*Task objective*
The reply should hold only the lines below beginning at the one with "Mel spectrogram of a recording, levels" and ending at the one with "Mel spectrogram of an audio clip.", copied exactly, with every picture left out.

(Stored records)
+--
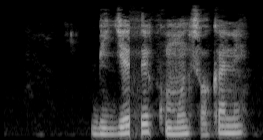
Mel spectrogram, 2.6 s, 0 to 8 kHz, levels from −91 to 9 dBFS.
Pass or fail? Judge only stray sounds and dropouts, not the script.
fail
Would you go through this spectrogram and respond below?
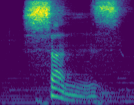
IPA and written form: sʌnz (Son's)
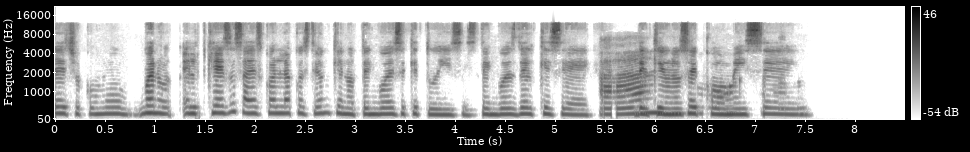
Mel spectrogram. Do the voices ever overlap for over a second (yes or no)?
yes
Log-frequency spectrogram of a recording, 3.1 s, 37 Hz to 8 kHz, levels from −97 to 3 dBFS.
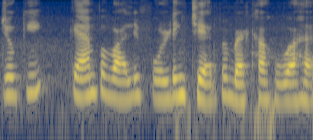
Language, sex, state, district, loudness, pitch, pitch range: Hindi, female, Chhattisgarh, Raigarh, -20 LUFS, 195 Hz, 170-210 Hz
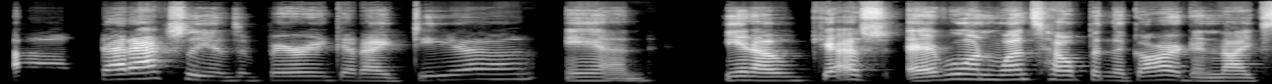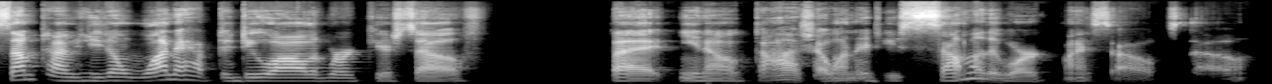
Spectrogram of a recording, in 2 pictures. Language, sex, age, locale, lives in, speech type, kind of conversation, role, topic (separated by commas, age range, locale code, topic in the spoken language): English, female, 55-59, en-US, United States, conversation, advice, user, How do I stay motivated and take practical steps to find new job opportunities after losing my job?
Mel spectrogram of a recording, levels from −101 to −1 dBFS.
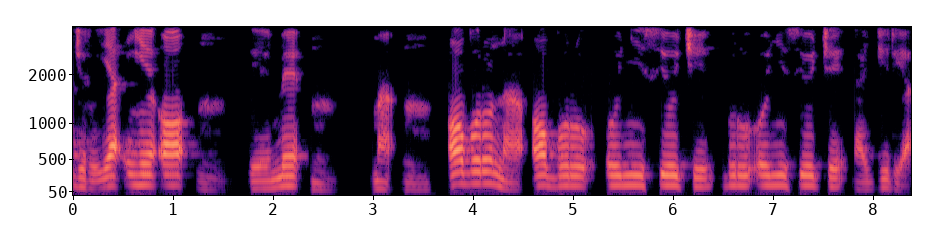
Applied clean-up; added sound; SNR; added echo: none; none; none; none.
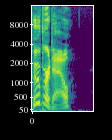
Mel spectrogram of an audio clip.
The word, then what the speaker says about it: Huberdeau: Why can't I say his name? Huberdeau. – Yeah. You're putting the R on the wrong end of the D.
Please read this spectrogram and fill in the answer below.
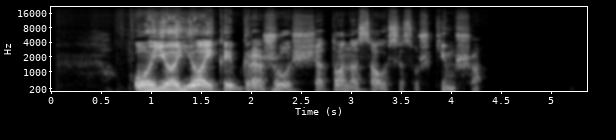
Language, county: Lithuanian, Vilnius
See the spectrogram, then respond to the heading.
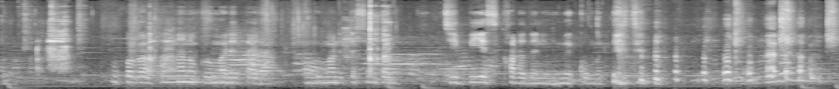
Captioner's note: laughs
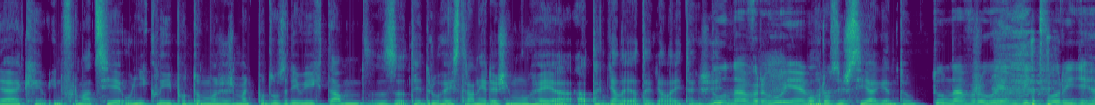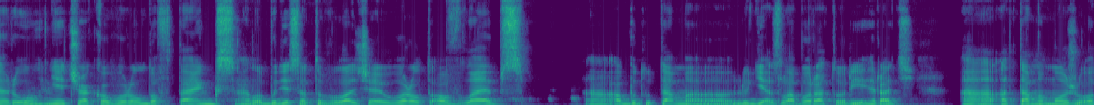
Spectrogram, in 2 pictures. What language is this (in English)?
Slovak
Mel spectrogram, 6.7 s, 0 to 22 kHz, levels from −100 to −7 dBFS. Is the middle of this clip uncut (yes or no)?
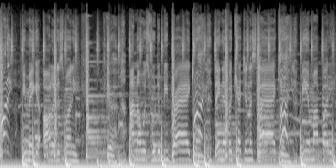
yes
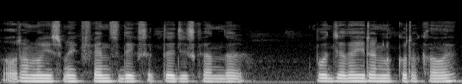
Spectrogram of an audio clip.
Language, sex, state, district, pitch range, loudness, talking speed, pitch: Hindi, male, Arunachal Pradesh, Lower Dibang Valley, 135-145 Hz, -13 LUFS, 245 wpm, 140 Hz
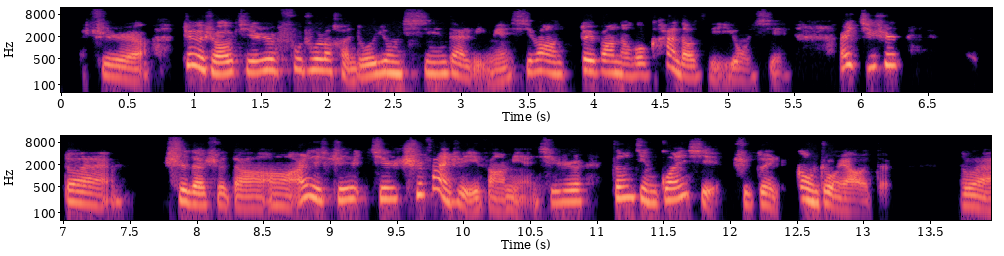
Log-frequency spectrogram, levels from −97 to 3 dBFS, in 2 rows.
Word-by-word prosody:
是， 155 -7 -2 0.3
这 340 - +3
个 290 - +6
时 230 - +1
候 205 +2 +6
其 220 0 0
实 250 +2 +4
付 250 +2 -5
出 250 +1 +1
了 245 -1 +3
很 205 - -5
多 170 +6 +2
用 210 0 +3
心 205 -1 -3
在 205 -5 0
里 155 - -8
面， 135 +5 -7
希 225 +3 -6
望 215 -5 0
对 230 -2 +5
方 220 -2 +1
能 185 -3 -3
够 185 +1 -1
看 - - -1
到 165 -2 +2
自 160 - -17
己 - - -12
用 140 - -6
心。 - - -14 0.4
诶， 340 - +4
其 305 -3 -4
实 335 +1 +3 0.8
对， 180 -6 0 0.4
是 210 - +3
的 170 -2 +5
是 165 -1 -3
的， - - -2
嗯， 140 +4 -2
而 245 - +3
且 265 - +5
其 225 0 +2
实 235 - -5
其 240 - +2
实 240 - -1
吃 310 - +2
饭 435 +8 +3
是 - - -1
一 - - 0
方 - - -4
面， - - -7
其 190 0 -5
实 205 +1 +1 0.2
增 255 +1 +4
进 215 -7 +1
关 230 +7 +3
系 370 +8 -3
是 - - -5
最 - - -1
更 230 -5 +4
重 180 -2 +2
要 115 -3 0
的。 - - -17 0.5
对， 155 -1 -2
210 Hz, 270 characters per minute, -23 LUFS, 175-240 Hz, 0.8 s, 个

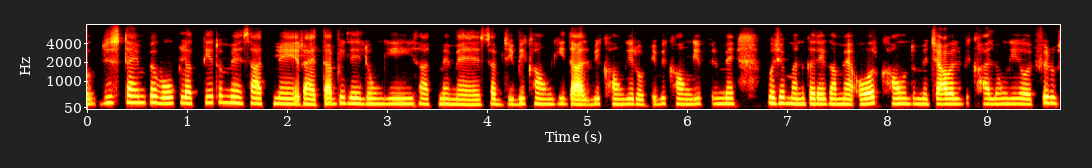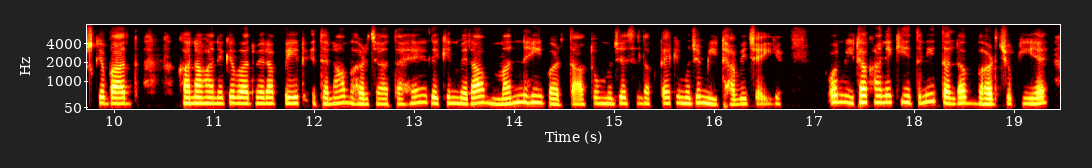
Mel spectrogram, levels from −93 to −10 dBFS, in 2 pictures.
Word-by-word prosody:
जिस 225 +1 +1
टाइम 230 -1 +3
पे 235 - +5
भूख 210 +2 0
लगती 205 +2 -1
है, - - -1
तो 240 0 -5
मैं 225 -2 -1
साथ 200 -2 +1
में 190 -1 0
रायता 175 -2 +2
भी 215 - -2
ले 200 -1 +1
लूँगी, 190 0 -3
साथ 185 -2 -3
में 185 0 -2
मैं 170 -1 -3
सब्जी 175 -1 -3
भी 195 +2 -3
खाऊँगी, 190 0 -3
दाल 165 - +6
भी 185 +2 -4
खाऊँगी, 180 0 -3
रोटी 170 -2 -7
भी 195 - -6
खाऊँगी, 185 0 -2
फिर 195 - -10
मैं 195 0 -1 0.4
मुझे 210 +1 +3
मन 190 0 -1
करेगा 185 -1 +1
मैं 180 -1 0
और 195 +4 +5
खाऊँ 190 0 -1
तो 190 - -9
मैं 185 0 -3
चावल 185 0 +5
भी 205 +3 -17
खा 185 - -3
लूँगी 190 +1 -4
और - - -2
फिर 220 -1 +1
उसके 215 +1 +2
बाद 200 0 +5 0.4
खाना 210 0 +6
खाने 205 -1 +1
के 215 - +2
बाद 205 -1 +4
मेरा 205 0 +3
पेट 210 +1 +1
इतना 205 +3 -1
भर 190 -2 +2
जाता 185 -1 -3
है, 215 +6 -5
लेकिन 210 +1 0
मेरा 205 +3 +5
मन 190 +2 0
नहीं 240 -1 0
भरता 150 - -1
तो 205 - -6
मुझे 195 +1 -1
ऐसा 200 +1 -12
लगता 195 +1 -3
है - - -2
कि 220 - -5
मुझे 210 +2 +1
मीठा 180 -4 -1
भी 190 +2 -3
चाहिए 190 +1 -6 0.5
और 245 - +5
मीठा 240 0 +6
खाने 240 0 +2
की 245 - -1
इतनी 240 +4 -2
तलब 205 0 +3
भर 185 -1 +7
चुकी 195 -1 -3
है 210 - +3
195 Hz, 240 wpm, -23 LUFS, 185-210 Hz, 0.5 s, भर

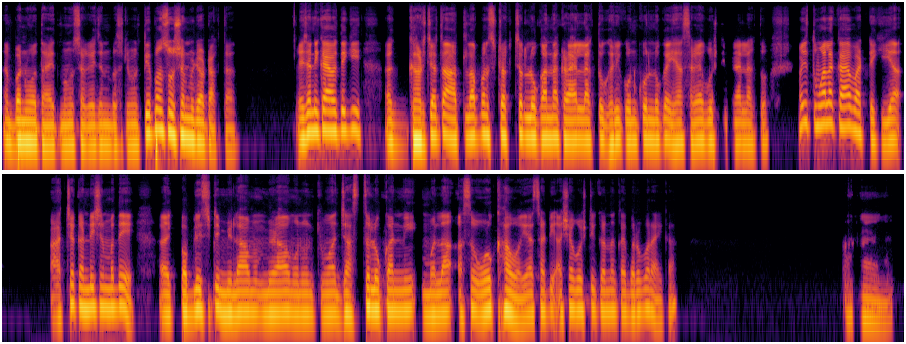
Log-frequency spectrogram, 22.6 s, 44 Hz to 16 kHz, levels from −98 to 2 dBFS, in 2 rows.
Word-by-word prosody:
बनवत 120 -1 +4
आहेत 105 -1 0
म्हणून 105 +1 0
सगळेजण 105 0 -1
बसले 105 +1 -3
ते 155 - +6
पण 185 - +6
सोशल 155 -4 +5
मीडिया 125 -2 +5
वर 115 - -1
टाकतात. 90 -1 -6 0.8
याच्याने 165 +6 +5
काय 180 0 +5
होत 175 0 +3
की 180 -1 0 0.6
घरच्याचा 135 +3 +5
आतला 140 +2 +1
पण 155 - +3
स्ट्रक्चर 145 +1 -1
लोकांना 135 0 +3
कळायला 125 0 +3
लागतो, 125 +1 -1
घरी 115 +3 +1
कोण-कोण 120 +2 -1
लोकं 125 +2 -1
ह्या 115 0 0
सगळ्या 120 +1 -1
गोष्टी 120 -1 -5
मिळायला 115 0 -3
लागतो. 110 0 -8
म्हणजे 205 - -7
तुम्हाला 225 +2 +3
काय 205 0 +4
वाटते 160 -8 -1
की 115 +1 -4
या 130 0 0 0.8
आजच्या 115 +10 -4
कंडिशनमध्ये 145 0 +1 0.6
पब्लिसिटी 130 +2 0
मिलाव 125 0 +2
मिळावा 125 +1 0
म्हणून 120 0 -2
किंवा 120 +1 -3
जास्त 115 0 -2
लोकांनी 130 0 0 0.2
मला 120 +2 0
असं 115 +4 -4
ओळखावं 125 -3 +1
यासाठी 120 +4 -4
अशा 125 +4 -4
गोष्टी 135 0 -3
करणं 130 0 -3 0.2
बरोबर 125 +3 -3
आहे 100 -5 -7
का? - - -10 2.1
अ, - - -18 0.2
हं. 95 -5 -8
125 Hz, 150 wpm, -20 LUFS, 115-140 Hz, 2.1 s, ते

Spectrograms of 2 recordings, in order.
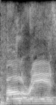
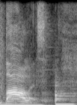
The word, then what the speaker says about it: BALLERZ: And so when I add the Z, it looks a little different, and people may pronounce it like BALLERZ or something crazy sometimes, but it's still the Ballers.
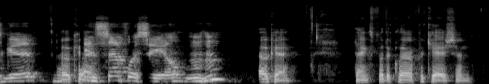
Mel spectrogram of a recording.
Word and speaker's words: encephalocele: brother daniel who's 22 who has hydrocephalus and encephalocele if that's how you pronounce it that sounds good okay encephalocele okay thanks for the clarification sure let's start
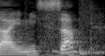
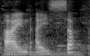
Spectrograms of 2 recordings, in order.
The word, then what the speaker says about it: Ain Issa: L'area al centro dei combattimenti rimane quella attorno ad Ain Issa, leggera Ain Issa, si legge Ain Issa, dove numerosi tentativi di avanzata sono stati respinti dalle forze democratiche siriane.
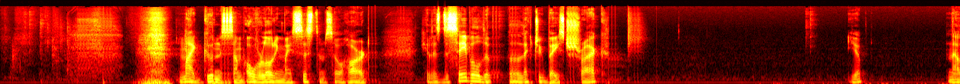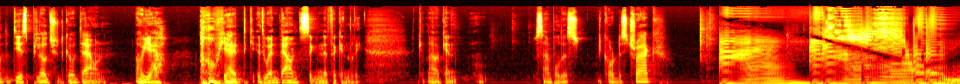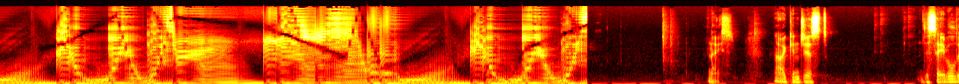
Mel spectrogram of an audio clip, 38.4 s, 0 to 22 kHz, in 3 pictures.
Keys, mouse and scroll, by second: 4.8-5.6 scroll down 4, 5.8 scroll up 2, 6.4 click, 7.6 right click, 10.3 right click, 11.7 click, 16.7-17.4 scroll up 4, 18.4 ctrl+scroll down 2, 19.5 click, 23.1 shift+space, 23.8 ctrl+scroll up 2, 28.3 ctrl+scroll down 2, 33.6 ctrl+scroll up 2, 35.4 space, 36.6 g, 37.3 click, 38.2 click.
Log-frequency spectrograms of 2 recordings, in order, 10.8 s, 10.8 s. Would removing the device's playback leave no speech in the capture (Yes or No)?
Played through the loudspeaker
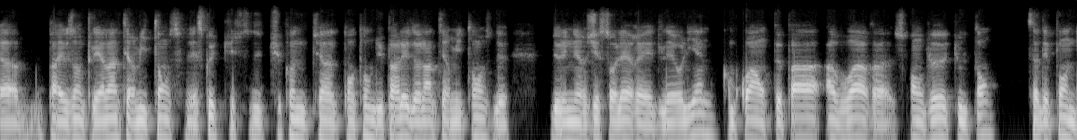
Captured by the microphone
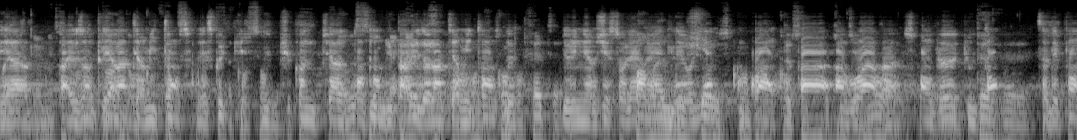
No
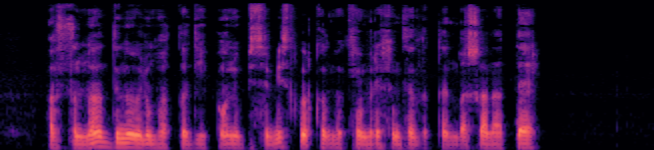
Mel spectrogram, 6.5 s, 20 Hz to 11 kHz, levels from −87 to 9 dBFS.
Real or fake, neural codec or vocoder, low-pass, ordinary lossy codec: fake; vocoder, 44.1 kHz, 128 mel bands, Pupu-Vocoder; 9.9 kHz; AAC, 48 kbps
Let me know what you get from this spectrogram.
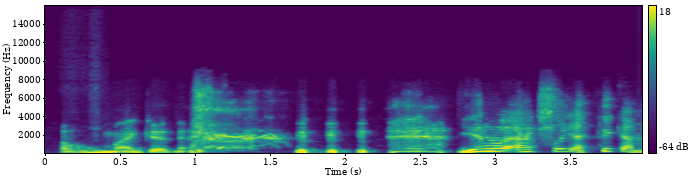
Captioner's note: laughs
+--
*Answer*
Mel spectrogram of a recording, levels from −101 to −1 dBFS.
Applied clean-up; added sound; SNR; added echo: none; none; none; none.
Mel spectrogram of an audio clip.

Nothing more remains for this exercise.